Your instructions: Although the records include pictures, print only the rest, exactly as written.

━━━━

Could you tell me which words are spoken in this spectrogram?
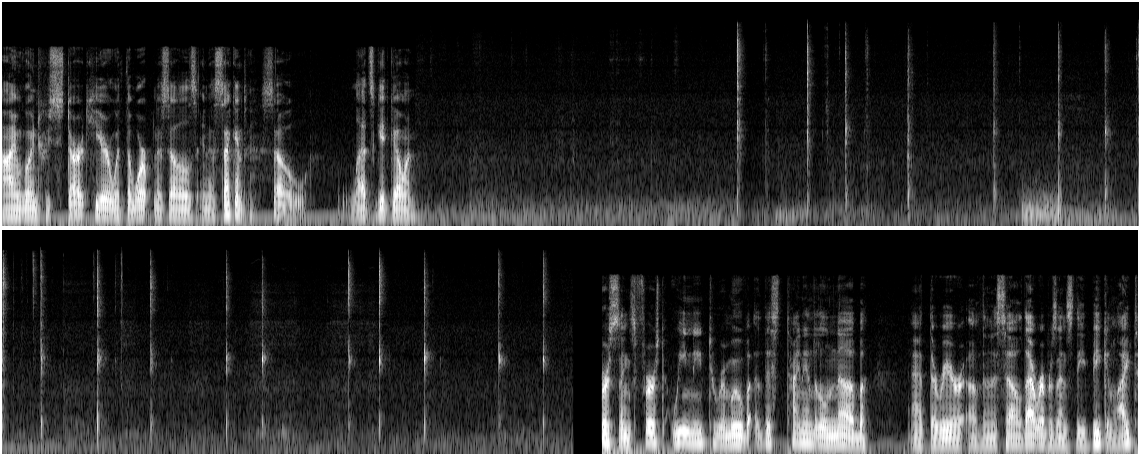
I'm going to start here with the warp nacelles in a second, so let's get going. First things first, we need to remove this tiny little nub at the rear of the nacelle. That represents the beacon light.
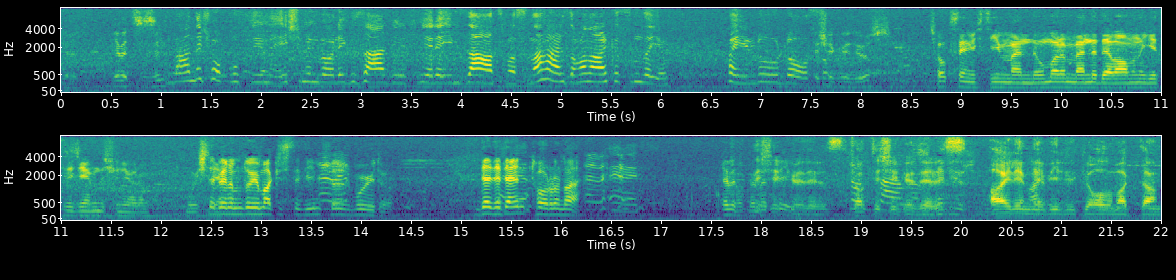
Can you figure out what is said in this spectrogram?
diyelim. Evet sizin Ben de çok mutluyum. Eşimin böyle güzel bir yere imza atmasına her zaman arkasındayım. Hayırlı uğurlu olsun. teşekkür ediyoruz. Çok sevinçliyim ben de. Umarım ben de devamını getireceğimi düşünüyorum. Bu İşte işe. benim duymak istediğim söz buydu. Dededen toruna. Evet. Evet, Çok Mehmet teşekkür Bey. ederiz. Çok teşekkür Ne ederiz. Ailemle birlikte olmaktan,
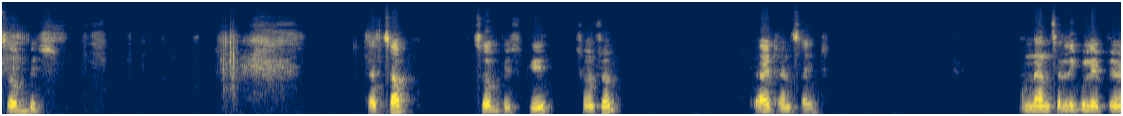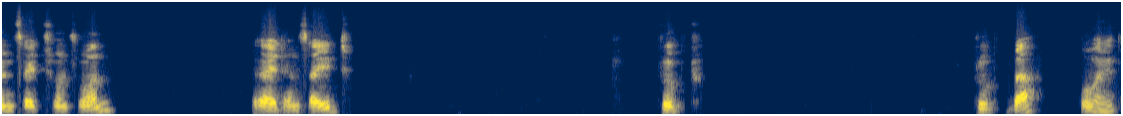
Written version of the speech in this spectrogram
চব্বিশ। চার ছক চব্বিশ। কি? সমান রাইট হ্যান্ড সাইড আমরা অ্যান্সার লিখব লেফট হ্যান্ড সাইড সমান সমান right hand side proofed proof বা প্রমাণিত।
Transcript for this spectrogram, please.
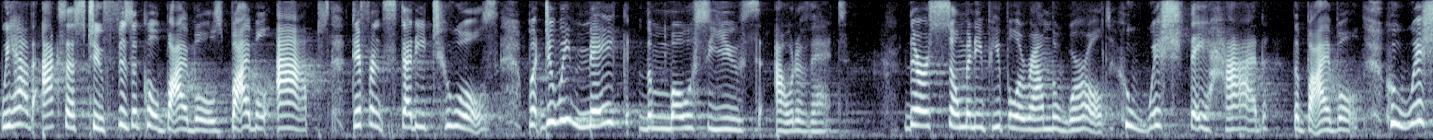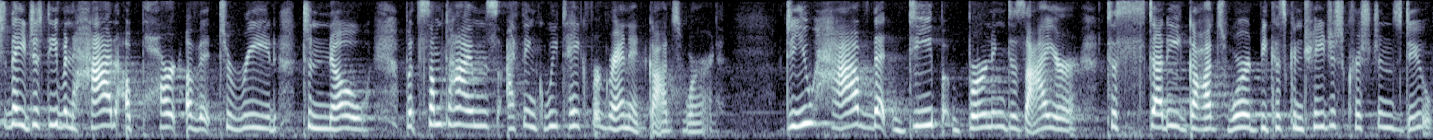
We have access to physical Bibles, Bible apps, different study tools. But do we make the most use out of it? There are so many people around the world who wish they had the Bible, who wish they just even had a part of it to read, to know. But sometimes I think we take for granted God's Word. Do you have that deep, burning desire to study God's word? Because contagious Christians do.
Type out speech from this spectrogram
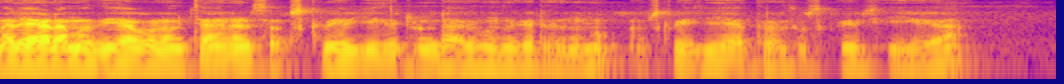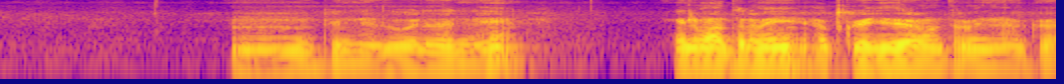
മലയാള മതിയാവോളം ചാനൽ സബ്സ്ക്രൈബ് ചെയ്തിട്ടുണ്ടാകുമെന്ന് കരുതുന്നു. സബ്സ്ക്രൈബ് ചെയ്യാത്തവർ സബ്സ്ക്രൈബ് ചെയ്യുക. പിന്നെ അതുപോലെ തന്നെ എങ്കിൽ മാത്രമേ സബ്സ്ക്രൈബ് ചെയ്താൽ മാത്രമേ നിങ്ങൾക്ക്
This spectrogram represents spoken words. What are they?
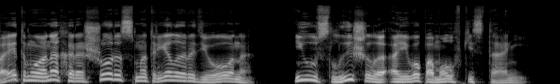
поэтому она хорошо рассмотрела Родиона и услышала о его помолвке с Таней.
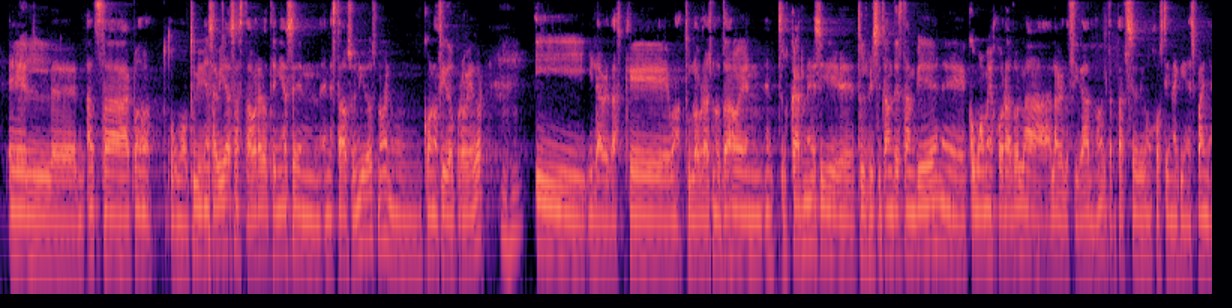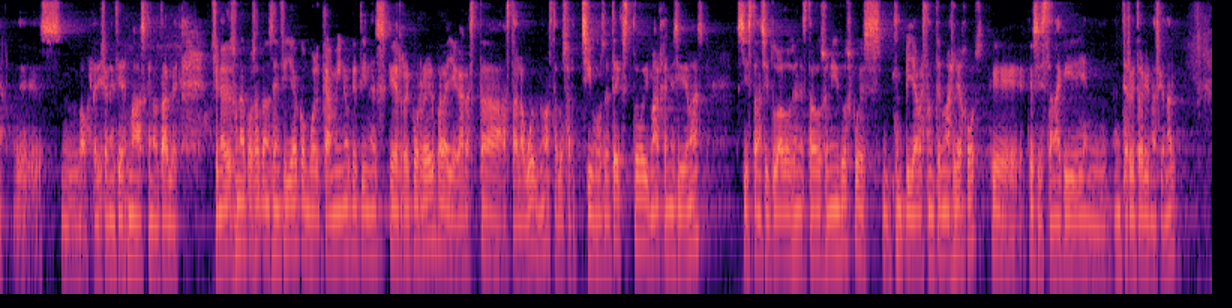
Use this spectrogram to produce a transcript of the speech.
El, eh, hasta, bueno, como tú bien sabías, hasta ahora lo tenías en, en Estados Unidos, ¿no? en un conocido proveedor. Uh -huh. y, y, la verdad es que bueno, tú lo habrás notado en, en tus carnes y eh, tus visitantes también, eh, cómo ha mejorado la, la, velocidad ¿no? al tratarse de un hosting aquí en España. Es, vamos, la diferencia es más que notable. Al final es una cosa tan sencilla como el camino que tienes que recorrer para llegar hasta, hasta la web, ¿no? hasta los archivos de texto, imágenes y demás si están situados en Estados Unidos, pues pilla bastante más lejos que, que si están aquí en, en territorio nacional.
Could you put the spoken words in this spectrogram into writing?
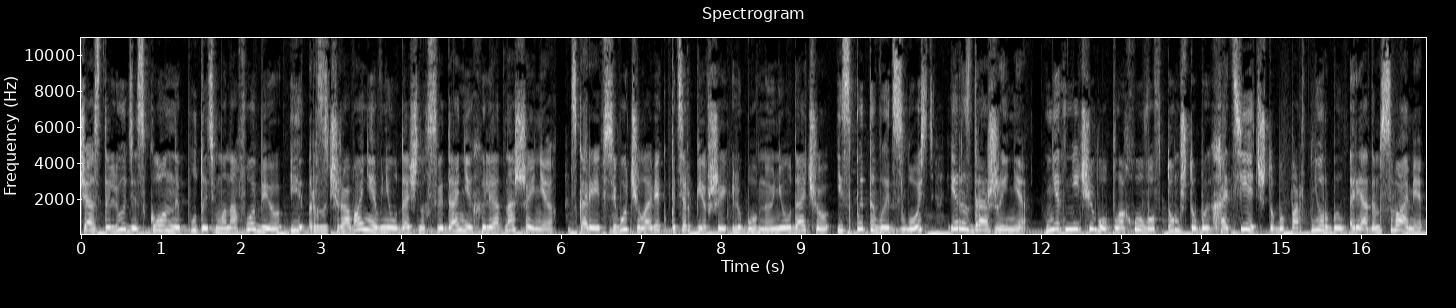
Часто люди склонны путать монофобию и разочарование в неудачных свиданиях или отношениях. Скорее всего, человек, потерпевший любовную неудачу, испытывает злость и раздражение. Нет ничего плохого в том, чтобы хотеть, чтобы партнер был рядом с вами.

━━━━

Expected output:
Could you tell me which words are spoken in this spectrogram?
I'm going to start here with the warp nacelles in a second, so let's get going. First things first, we need to remove this tiny little nub at the rear of the nacelle. That represents the beacon light.
Can you figure out what is said in this spectrogram?
diyelim. Evet sizin Ben de çok mutluyum. Eşimin böyle güzel bir yere imza atmasına her zaman arkasındayım. Hayırlı uğurlu olsun. teşekkür ediyoruz. Çok sevinçliyim ben de. Umarım ben de devamını getireceğimi düşünüyorum. Bu İşte işe. benim duymak istediğim söz buydu. Dededen toruna. Evet. Evet, Çok Mehmet teşekkür Bey. ederiz. Çok teşekkür Ne ederiz. Ailemle birlikte olmaktan,
Written version of the speech in this spectrogram
চব্বিশ। চার ছক চব্বিশ। কি? সমান রাইট হ্যান্ড সাইড আমরা অ্যান্সার লিখব লেফট হ্যান্ড সাইড সমান সমান right hand side proofed proof বা প্রমাণিত।
Transcript for this spectrogram, please.
We have access to physical Bibles, Bible apps, different study tools. But do we make the most use out of it? There are so many people around the world who wish they had the Bible, who wish they just even had a part of it to read, to know. But sometimes I think we take for granted God's Word. Do you have that deep, burning desire to study God's word? Because contagious Christians do.
Type out speech from this spectrogram
മലയാള മതിയാവോളം ചാനൽ സബ്സ്ക്രൈബ് ചെയ്തിട്ടുണ്ടാകുമെന്ന് കരുതുന്നു. സബ്സ്ക്രൈബ് ചെയ്യാത്തവർ സബ്സ്ക്രൈബ് ചെയ്യുക. പിന്നെ അതുപോലെ തന്നെ എങ്കിൽ മാത്രമേ സബ്സ്ക്രൈബ് ചെയ്താൽ മാത്രമേ നിങ്ങൾക്ക്
This spectrogram represents spoken words. What are they?
поэтому она хорошо рассмотрела Родиона и услышала о его помолвке с Таней.
Use this spectrogram to produce a transcript of the speech.
El, eh, hasta, bueno, como tú bien sabías, hasta ahora lo tenías en, en Estados Unidos, ¿no? en un conocido proveedor. Uh -huh. y, y, la verdad es que bueno, tú lo habrás notado en, en tus carnes y eh, tus visitantes también, eh, cómo ha mejorado la, la, velocidad ¿no? al tratarse de un hosting aquí en España. Es, vamos, la diferencia es más que notable. Al final es una cosa tan sencilla como el camino que tienes que recorrer para llegar hasta, hasta la web, ¿no? hasta los archivos de texto, imágenes y demás si están situados en Estados Unidos, pues pilla bastante más lejos que, que si están aquí en, en territorio nacional.
Could you put the spoken words in this spectrogram into writing?
Часто люди склонны путать монофобию и разочарование в неудачных свиданиях или отношениях. Скорее всего, человек, потерпевший любовную неудачу, испытывает злость и раздражение. Нет ничего плохого в том, чтобы хотеть, чтобы партнер был рядом с вами.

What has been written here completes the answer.